El Púlpito
El Púlpito at the end of Los Muertos beach

Walk down the beach and visit the original Seahorse statue at Las Pilitas, continue down the beach over El Púlpito and visit Las Amapas Beach during the day, you can even enjoy a picnic there, something we think is very romantic.

Los Muertos is certainly not a beach for those looking to relax and get away from it all, but if you want action, sun, sand, food and lots to do, this is it, the heart of it all.

Los Muertos Beach view

Excerpt from History of Los Muertos Beach
By Professor Carlos Munguía Fregoso, a Puerto Vallarta Historian.

"On the hills east of Playa Los Muertos lived the fishermen who, every morning before sunrise, would come down with sails and oars over their shoulders to go fishing. One of them, "El Gaviota", had a "chirito" - a dug-out canoe - that, for a few pesos, he would rent to the young boys learning to be sailors.

Los Muertos Beach in the 50's
Los Muertos Beach, sometime in the 1950s.
Photo kindly sent by Charles Chapman.

At the foot of the hills, there were several "palapas" - palm-frond huts - such as Cloro's or Murillo's where coconuts, soft drinks and the occasional glass of "raicilla" were sold. Farther to the south the leafy manzanilla trees provided shade for most visitors, but some unfortunate swimmers developed a severe rash from being near the tree.

Playa Los Muertos 1970 compared to 2012
Playa Los Muertos 1970 compared to 2012

Los Muertos Beach is the most popular beach in Puerto Vallarta. Up until the 1960s, it was the favorite place for Vallarta families and their Sunday picnics. They would gather in the shade of a palm-frond lean-to and eat the tacos they had brought from home in straw baskets, or the tacos that they bought on the beach, adorned with a little bit of shredded cabbage and seasoned liberally with "Tomatlán" sauce.

Ships in front of Playa Los Muertos 1957
Ships in front of Los Muertos Beach 1957

While the adults, sitting in beach chairs, or reclining on woven palm mats, chatted, the children, under the ever-vigilant eyes of their parents, would play in the bay's crystalline waters.

During those years, the only water that ran into the bay was the water from the palapa belonging to Cloro because he had showers there. The water came by gravity-flow from Las Canoas (up along the Cuale River) and was only used to rinse salt and sand off the bathers. Instead of the unpleasant smell of gasoline and sun-tan lotion, the beach was fragrant with the smells of salt-air breeze.

Sunset at Los Muertos
Sunset at Los Muertos

At the end of the 1950s, when more tourists began arriving in Puerto Vallarta, the local authorities tried to change the name of the beach.

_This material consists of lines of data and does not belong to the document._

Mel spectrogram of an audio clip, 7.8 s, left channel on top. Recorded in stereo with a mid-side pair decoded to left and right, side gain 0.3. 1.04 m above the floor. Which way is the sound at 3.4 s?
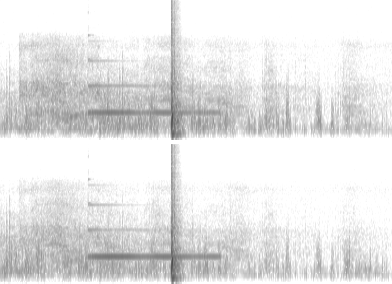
20° right.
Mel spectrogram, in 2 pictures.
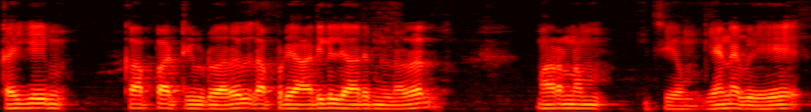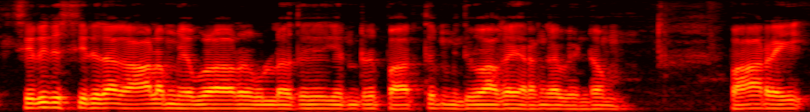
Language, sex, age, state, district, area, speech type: Tamil, male, 60+, Tamil Nadu, Tiruchirappalli, rural, spontaneous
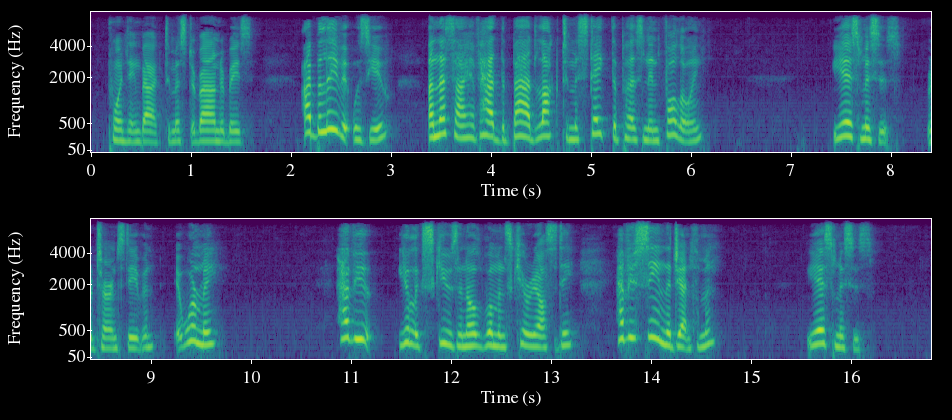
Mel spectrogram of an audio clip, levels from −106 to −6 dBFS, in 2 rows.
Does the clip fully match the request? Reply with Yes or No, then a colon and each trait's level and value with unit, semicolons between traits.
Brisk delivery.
No: average, 155 wpm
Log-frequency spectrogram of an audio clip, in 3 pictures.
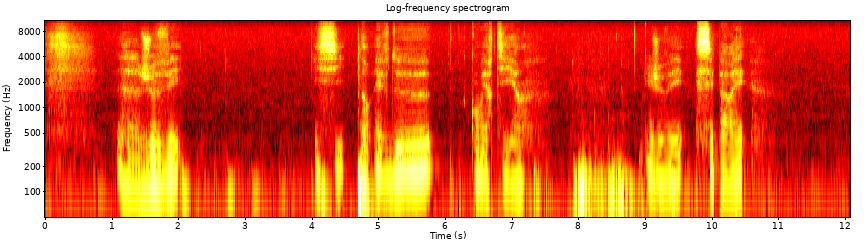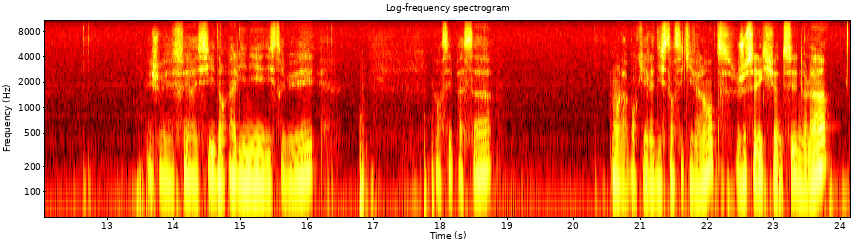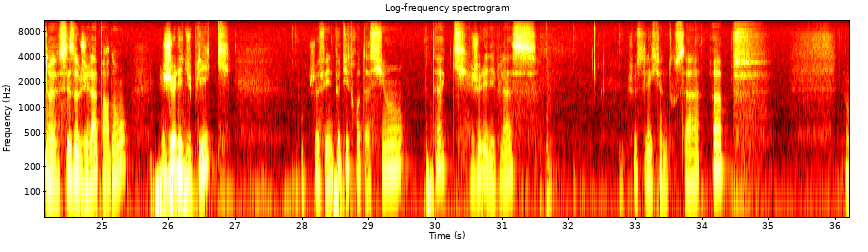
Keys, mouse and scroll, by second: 4.8 F2, 6.2 click, 10.5 click, 12.8 click, 16.4 click, 18.7 click, 20.4 click, 21.4 click, 21.9 middle click, 22.7 click, 26.1 ctrl+d, 28.0-30.4 drag, 30.6-33.4 drag, 34.0 click.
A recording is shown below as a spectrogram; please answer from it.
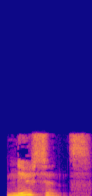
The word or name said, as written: nuisance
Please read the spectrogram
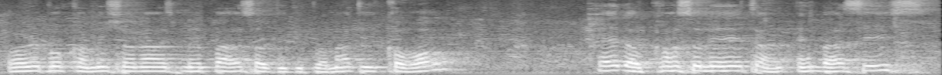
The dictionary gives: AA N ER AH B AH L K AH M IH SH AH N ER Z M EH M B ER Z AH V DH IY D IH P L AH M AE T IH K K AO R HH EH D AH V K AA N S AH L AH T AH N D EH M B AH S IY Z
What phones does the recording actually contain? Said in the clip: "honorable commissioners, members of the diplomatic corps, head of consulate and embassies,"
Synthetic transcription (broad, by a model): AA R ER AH B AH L K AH M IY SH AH N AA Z M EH M B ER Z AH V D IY D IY P L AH M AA T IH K K AO L HH EH D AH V K AA N S AH L AH T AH N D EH M B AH S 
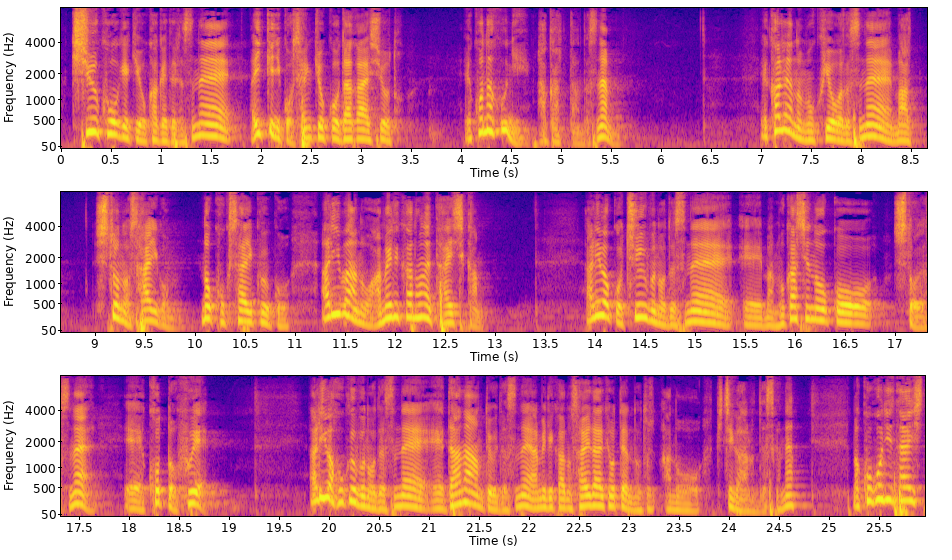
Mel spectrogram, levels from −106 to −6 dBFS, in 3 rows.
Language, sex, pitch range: Japanese, male, 130-205 Hz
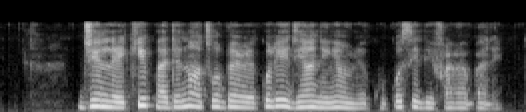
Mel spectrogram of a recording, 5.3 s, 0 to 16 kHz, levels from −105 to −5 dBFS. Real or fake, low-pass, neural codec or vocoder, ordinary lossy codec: fake; 7.2 kHz; codec, 16 kHz, 4.8 kbps, FACodec; none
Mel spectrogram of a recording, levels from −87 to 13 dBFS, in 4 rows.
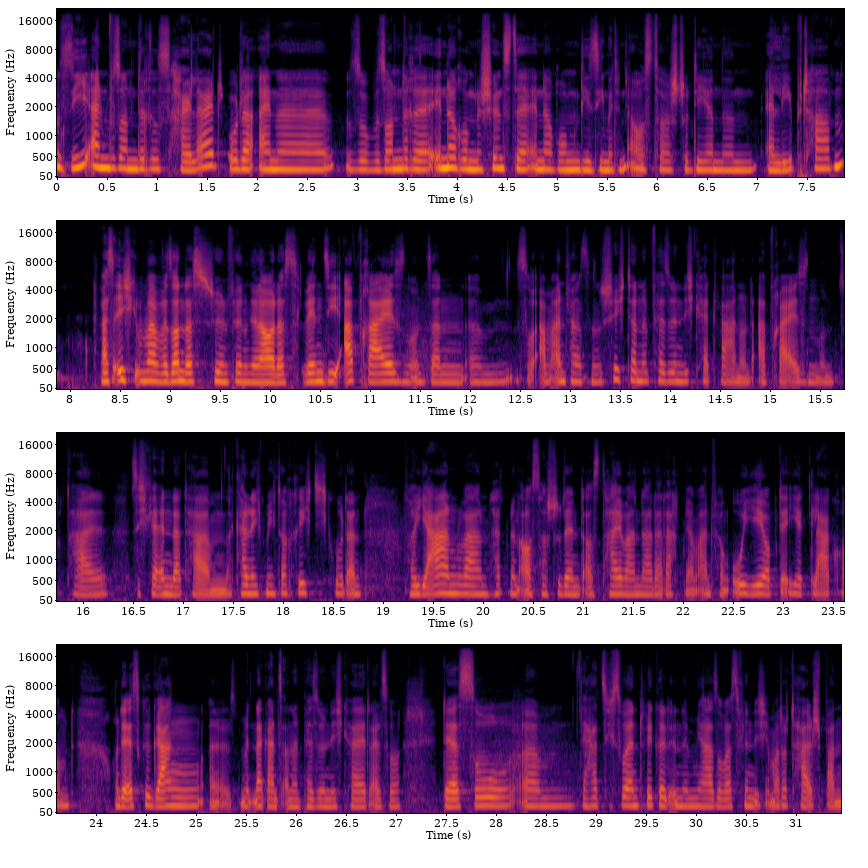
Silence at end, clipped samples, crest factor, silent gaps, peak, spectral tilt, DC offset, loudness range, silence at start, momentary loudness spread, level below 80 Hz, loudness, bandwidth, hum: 0 s; under 0.1%; 20 dB; none; -4 dBFS; -5.5 dB/octave; under 0.1%; 10 LU; 0 s; 13 LU; -58 dBFS; -24 LUFS; 17.5 kHz; none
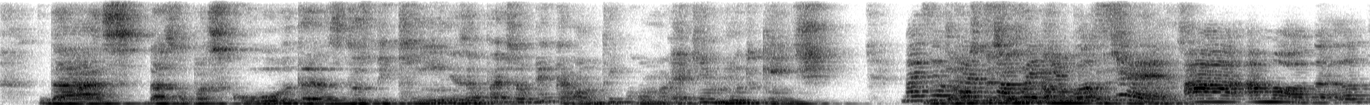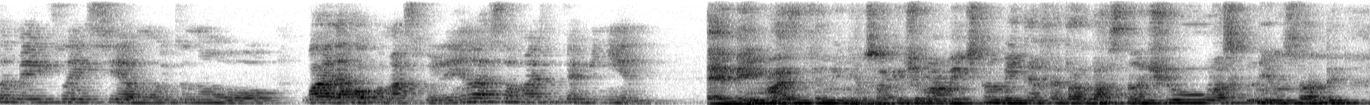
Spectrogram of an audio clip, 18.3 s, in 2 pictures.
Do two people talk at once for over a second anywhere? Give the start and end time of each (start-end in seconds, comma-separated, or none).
6.2-7.9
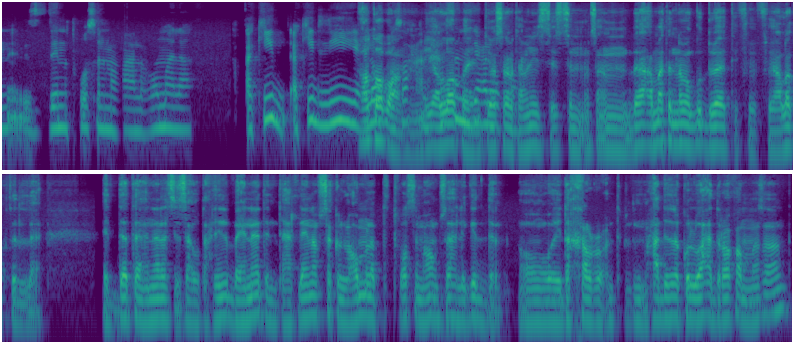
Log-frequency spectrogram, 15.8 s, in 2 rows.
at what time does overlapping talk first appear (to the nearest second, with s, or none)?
4 s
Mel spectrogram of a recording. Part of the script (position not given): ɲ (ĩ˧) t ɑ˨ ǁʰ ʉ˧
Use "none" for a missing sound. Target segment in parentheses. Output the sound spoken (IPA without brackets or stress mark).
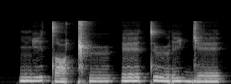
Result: i˧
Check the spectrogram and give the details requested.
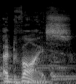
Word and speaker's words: advice: and advised the verb the noun advice has a C which is pronounced like an S and the verb advised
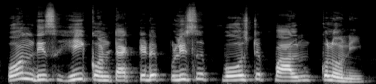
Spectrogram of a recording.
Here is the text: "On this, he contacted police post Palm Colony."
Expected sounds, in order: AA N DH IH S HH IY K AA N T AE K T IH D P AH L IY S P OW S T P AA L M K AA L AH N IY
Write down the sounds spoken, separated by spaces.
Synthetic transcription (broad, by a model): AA N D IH S HH IY K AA N T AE K T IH D P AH L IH S P OW S T P AA L M K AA L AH N IY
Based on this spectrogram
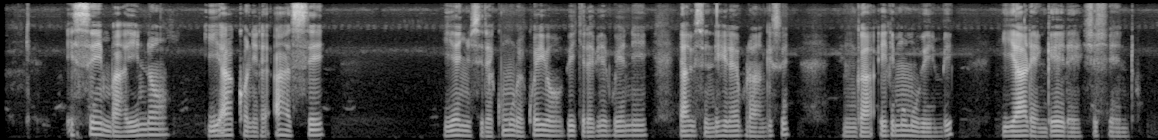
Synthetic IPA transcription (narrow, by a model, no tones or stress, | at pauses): isiːmbaino̞ | jakʰo̞niɾe̞̰ʔasi | jeɲusiɾe̞kumuɾwe̞kwe̞ːjo̞βiːciɾe̞βje̞ːβweːnijaβisiːndihiɾe̞βuɾaːŋɡisi | ŋɡailimumuβiːmbi | jale̞ːŋɡe̞ɾe̞ʃiʃiːntu̥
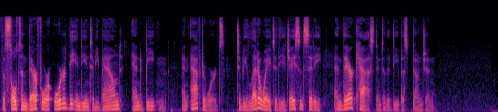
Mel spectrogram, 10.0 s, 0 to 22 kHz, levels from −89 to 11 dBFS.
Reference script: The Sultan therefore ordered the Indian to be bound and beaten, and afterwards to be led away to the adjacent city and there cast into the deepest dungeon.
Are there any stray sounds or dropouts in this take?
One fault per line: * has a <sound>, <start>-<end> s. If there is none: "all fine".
all fine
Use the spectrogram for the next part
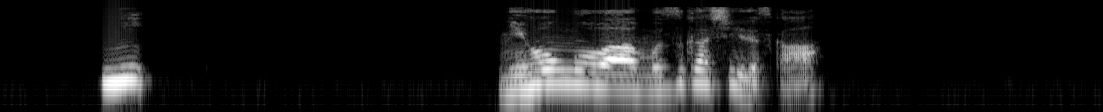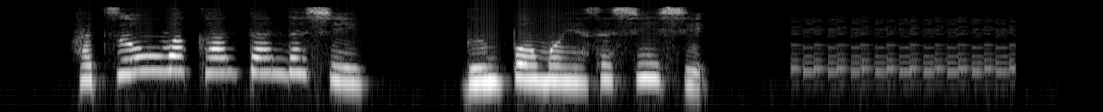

They suggested names like "Las Delicias" (The Delights) and "Playa del Sol" (Sun Beach), but tradition won out and to this day it's still Los Muertos Beach. Many people are curious with regard to the name of the beach and how it came about, a name that, oddly enough, native Vallartans associate with happy childhood memories, not with funerary events."

When reminded of his life and work as a Vallarta historian, Mr. Munguía rekindled:

"Memories are leaves carried by the Autumn winds, deep scars created in time by past experiences, the sun's reflections and ghosts of days gone by. They are music that delight you in those slow hours far from what we love. They are the happiness of a man that remembers the years he lived in Vallarta".

Professor Carlos Munguía Fregoso passed away December 6th, 2004.


Nice views of Los Muertos Beach in Old Vallarta

Versión en Español

Versión en Español